Arbery was just 25 years old when he was tragically gunned down by three Georgia residents in February. His crime was, allegedly, simply going for a jog.

Conley’s words had meaning today, and as his words echoed throughout downtown, the attention each and every person placed on the moment made it that much more important. Conley paused for a moment to take in the scene, making sure to undo his neatly prepared speech to not get too emotional in the moment before addressing the crowd.

“The events of the last few months have culminated and shook the nation. For many, opening up their eyes to something the marginalized have pointed out the whole time,” Conley continued. “What I and others know is that these atrocities have been foreshadowed. They have been allowed to manifest because of years of systemic indoctrination and oppression. I urge you today, brothers and sisters to know this history. Study it. Seek it. Because through it, though, it make you uncomfortable, it will lead towards change.”

Conley’s messaging and leadership was at center-stage today, perhaps one of the most impactful moments of his life, certainly a moment which will last throughout Jaguars history. The Jaguars receiver would go on to speak about the history of downtown Jacksonville, and how much he learned about its history, taking a “crash course” the night before, discovering during his trek just how much hate still remains.

The Jaguars, as an organization made the choice for this happen. It began with the players speaking to coaches and members of the organization earlier this week. It continued through owner Shad Khan releasing his powerful op-ed, and it led through its head coach in Doug Marrone to reach this point, who attended a peaceful protest in San Marco on Wednesday evening, a point in which the team wants to become just the tip of the iceberg for what is yet to come.

In what was perhaps the most emotionally-driven, powerful statements made today which, when heard alone, will very likely be remembered for a long time. Jaguars running backs coach Terry Robiskie shared his thoughts with the crowd, clearly moved by what the Jaguars were accomplishing today.

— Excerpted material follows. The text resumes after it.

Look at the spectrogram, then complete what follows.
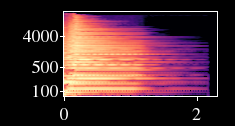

At 65, Robiskie has coached in the NFL for nearly 40 years now, coaching for eight different organizations during that span. Not one organization, however, showed the courage and wherewithal to address an issue on this stage as the Jaguars had done today, and for that, Robiskie was immensely grateful.

“We see Lebron James say things, we see Floyd Mayweather say things. This is the first time I can tell you guys in my lifetime I felt the organization,” an emotional Robiskie stated. “An organization said something. To have a head coach to step up with his family, to have a general manager to speak to all the players black and white and say we gonna make a statement.”

For an organization, particularly in the NFL, to take lead and action towards stopping social injustice, even if only a first step into such progress is monumental and may go down as one of the most important moments in Jaguars history.

The Jaguars made a statement today - a loud one, and this is only the beginning.

That much was made clear by Marrone following the march. As individuals, oftentimes getting caught up in simply one moment, or one instance of good is enough, but that’s not the case for the Jaguars. This is something they want to continue; to strive for.

“We’ve got to maintain our focus and stay on course. There’s a lot that we are working on and we feel that we can make a difference,” Marrone said following the March.

“Those will be coming out in our conversations with our players first, the coaches, obviously with ownership and the rest of our organization. I can’t tell you what this means to me - again, I say it again, if you are a white person I challenge you: please, if you think you understand, take a step back. Listen. Learn. Let’s not make the same mistakes we’ve made. We need to stand together, white and black. To make this a movement, work — this is only the beginning.”

As Robiskie stated earlier, for a head coach in the NFL to come out in support with this messaging, without any care for repercussions from the NFL or from onlookers, it makes a difference. Everyone deserves to be heard, and that was the final message from today.

Listen, learn, remember, change.